"We believe our margins going forward will be higher than they've historically been," said Chief Financial Officer Brad Halverson in an interview Tuesday.

Mr. Halverson said several rounds of layoffs, while difficult, have put the company on a better long-term footing.

"They were very hard -- hard for us to figure out how to do it but, more importantly probably, hard on our employees," he said. "But now we're seeing the benefit of that in terms of the efficiency of our operations."

Caterpillar has been hiring in the U.S. as it ramps up production. The company counted 49,700 U.S. employees at the end of September, up from 48,500 at the end of June. Its full-time workforce world-wide decreased to 96,700 employees at the end of the third quarter, down from 97,100 the prior year.
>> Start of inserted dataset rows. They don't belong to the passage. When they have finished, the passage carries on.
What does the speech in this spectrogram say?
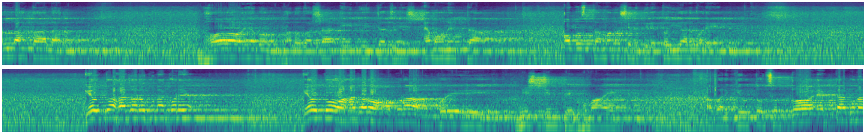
আল্লাহ তালার ভয় এবং ভালোবাসা এই দুইটা জিনিস এমন একটা অবস্থা মানুষের দিলে তৈয়ার করে। কেউ তো হাজারো গুণা করে, কেউ তো হাজারো অপরাধ করে নিশ্চিন্তে ঘুমায়। আবার কেউ তো ছোট্ট একটা গুণা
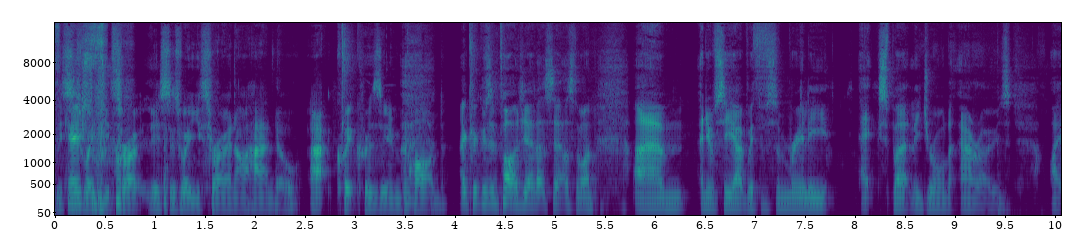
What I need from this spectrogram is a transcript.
this is where you throw. this is where you throw in our handle at Quick Resume Pod. At Quick Resume Pod, yeah, that's it. That's the one. Um, and you'll see uh, with some really expertly drawn arrows. I,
Caterpillar, which had in previous years released sales guidance for the following year during its third quarter, delayed the forecast until January, citing its new enterprise strategy.

Overall, profit for the quarter ended Sept. 30 was $1.05 billion, or $1.77 a share, up from $283 million or 48 cents a share last year. Wall Street analysts had expected per-share earnings of $1.11.

Caterpillar said revenue, including from its financing business, rose 25% to $11.4 billion. The company now expects full-year revenue to come in at about $44 billion, up from its forecast in July of $43 billion. It now expects per-share profit of $4.60, up from $3.50 earlier.

--Austen Hufford contributed to this article.

Write to Bob Tita at robert.tita@wsj.com and Andrew Tangel at Andrew.Tangel@wsj.com

(END) Dow Jones Newswires

October 24, 2017 15:27 ET (19:27 GMT)